Spencer, Stanley - Landscapes 06 - Pines
Type of Spiritual Experience
Stanley used landscapes like stage sets waiting for their cast of characters to appear. In effect, he made his landscapes into the ‘stage’. Enter stage right, exit stage left. Or in Stanley’s case enter stage left, exit stage right.
The Art and Vision of Stanley Spencer - Kenneth Pople
If working on a landscape, Stanley would aim to revisit the scene at the same time of day and hopefully in the same weather. ……Once absorbed into his experience, a subject thus became a fixed, unchangeable entity for Stanley - eternal, in his vocabulary. Nothing of it could be removed or altered after his initial received impression. When painting landscapes, any objects or figures which might present themselves, however lawfully, would be excluded.
“My landscapes”, he once wrote, ”are places waiting for their figures”
- that is, he could insert figures only if such figures had an eternal association equivalent to that which the landscape gave him, a situation which could occur in an up-in-heaven or metaphysical interpretation, but not in an observed scene once sealed in memory. So his landscapes are empty of figures.
None of this should be taken to imply that Stanley's observed work was photographic. In fact, in one important aspect, it was unphotographic. …. To a standard camera lens only the close detail or the distant would be in focus. By making both sharp, Stanley is in effect imposing a foreground wide-angle perspective on the expectedly normal eye view, a presentation which can intrigue, if unsettle, a viewer. ………………..

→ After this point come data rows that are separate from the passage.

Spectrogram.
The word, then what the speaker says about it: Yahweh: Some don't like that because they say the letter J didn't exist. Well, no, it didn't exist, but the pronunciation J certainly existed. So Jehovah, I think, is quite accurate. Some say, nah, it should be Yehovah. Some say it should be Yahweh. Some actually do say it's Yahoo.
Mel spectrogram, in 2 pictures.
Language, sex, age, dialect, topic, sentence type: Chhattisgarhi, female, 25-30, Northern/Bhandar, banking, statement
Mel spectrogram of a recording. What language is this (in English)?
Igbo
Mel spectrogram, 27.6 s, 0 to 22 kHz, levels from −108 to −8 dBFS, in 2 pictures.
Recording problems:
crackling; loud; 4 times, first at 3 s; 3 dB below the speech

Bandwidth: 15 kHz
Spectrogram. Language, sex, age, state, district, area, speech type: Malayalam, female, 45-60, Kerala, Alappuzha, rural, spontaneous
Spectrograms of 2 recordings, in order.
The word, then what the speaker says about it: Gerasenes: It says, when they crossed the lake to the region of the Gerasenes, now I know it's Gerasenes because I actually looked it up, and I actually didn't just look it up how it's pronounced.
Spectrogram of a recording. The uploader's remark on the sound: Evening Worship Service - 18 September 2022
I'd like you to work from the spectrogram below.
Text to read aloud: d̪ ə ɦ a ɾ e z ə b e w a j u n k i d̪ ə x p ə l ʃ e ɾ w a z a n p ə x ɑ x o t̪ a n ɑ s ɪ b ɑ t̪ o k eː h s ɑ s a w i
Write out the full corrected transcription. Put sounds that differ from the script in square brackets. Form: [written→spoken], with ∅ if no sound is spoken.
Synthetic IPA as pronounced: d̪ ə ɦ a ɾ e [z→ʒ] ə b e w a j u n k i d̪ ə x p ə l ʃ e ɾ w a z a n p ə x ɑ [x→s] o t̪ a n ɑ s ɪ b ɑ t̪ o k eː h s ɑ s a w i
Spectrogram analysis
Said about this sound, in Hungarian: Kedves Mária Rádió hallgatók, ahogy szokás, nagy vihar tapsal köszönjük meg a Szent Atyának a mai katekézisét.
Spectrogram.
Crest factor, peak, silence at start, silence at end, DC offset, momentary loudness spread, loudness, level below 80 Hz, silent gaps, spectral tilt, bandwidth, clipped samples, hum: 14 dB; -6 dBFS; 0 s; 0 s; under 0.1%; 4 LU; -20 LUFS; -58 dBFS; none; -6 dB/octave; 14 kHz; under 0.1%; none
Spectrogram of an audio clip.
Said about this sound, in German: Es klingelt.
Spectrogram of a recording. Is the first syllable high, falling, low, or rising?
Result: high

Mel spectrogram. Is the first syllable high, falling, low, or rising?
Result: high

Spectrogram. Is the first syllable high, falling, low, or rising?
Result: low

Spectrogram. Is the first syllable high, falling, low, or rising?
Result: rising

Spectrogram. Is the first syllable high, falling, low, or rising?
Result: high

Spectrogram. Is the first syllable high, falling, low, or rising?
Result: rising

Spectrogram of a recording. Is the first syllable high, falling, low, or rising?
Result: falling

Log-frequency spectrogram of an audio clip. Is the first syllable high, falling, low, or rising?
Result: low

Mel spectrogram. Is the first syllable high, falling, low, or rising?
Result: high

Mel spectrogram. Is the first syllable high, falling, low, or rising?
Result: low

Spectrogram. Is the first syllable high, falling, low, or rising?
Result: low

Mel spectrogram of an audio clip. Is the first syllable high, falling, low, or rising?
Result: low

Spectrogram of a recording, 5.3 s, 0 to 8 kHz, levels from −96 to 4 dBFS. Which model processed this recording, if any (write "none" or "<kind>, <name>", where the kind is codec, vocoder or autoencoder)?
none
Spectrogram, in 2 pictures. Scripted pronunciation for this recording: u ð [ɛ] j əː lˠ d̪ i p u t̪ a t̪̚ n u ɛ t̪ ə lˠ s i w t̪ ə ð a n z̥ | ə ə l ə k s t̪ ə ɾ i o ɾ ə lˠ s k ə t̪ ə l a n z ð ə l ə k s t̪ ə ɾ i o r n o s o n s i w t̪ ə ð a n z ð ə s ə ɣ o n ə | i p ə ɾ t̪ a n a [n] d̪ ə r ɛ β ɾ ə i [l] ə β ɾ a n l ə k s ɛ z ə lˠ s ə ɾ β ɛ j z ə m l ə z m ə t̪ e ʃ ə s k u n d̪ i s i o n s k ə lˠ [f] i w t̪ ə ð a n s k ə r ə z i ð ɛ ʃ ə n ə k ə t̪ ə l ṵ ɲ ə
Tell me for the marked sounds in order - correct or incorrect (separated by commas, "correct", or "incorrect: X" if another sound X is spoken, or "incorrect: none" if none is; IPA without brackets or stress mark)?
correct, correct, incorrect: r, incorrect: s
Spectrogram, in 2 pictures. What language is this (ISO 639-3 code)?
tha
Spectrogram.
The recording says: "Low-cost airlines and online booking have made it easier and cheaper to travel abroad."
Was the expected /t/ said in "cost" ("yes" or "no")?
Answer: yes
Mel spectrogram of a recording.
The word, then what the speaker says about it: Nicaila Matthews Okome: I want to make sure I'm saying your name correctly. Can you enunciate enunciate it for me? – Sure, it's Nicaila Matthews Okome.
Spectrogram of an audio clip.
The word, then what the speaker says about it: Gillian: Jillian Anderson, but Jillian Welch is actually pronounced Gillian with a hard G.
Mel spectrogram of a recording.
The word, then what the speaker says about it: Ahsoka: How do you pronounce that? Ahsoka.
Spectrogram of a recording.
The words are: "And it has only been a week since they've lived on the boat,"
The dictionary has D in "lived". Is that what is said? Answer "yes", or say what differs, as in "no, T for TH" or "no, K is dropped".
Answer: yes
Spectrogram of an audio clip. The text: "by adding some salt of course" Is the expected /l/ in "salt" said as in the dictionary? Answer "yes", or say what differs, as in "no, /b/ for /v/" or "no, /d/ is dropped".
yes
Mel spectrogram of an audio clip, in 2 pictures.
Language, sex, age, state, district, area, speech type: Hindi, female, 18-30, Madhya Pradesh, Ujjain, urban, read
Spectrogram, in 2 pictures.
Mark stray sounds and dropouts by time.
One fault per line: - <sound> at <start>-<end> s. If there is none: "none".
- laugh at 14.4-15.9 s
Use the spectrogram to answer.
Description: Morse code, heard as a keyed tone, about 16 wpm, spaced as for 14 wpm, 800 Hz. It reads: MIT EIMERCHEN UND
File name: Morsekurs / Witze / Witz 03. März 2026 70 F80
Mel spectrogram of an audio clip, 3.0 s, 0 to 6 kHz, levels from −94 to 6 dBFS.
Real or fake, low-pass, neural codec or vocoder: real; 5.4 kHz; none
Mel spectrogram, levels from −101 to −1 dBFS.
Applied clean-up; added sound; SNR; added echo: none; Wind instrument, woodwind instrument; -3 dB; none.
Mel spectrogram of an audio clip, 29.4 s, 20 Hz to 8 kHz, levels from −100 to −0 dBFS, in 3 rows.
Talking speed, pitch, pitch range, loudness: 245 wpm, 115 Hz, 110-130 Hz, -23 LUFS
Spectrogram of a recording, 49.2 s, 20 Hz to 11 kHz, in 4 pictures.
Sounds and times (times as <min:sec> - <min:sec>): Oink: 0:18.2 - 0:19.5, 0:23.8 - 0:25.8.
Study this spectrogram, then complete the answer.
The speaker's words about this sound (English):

In contrast, the figures in Stanley's visionary paintings form an integral part of the concept. …. normally they were real people he had seen or known. In this respect he acted like a playwright who, needing to motivate his story through the use of characters, creates them by using the personalities of people he had come across.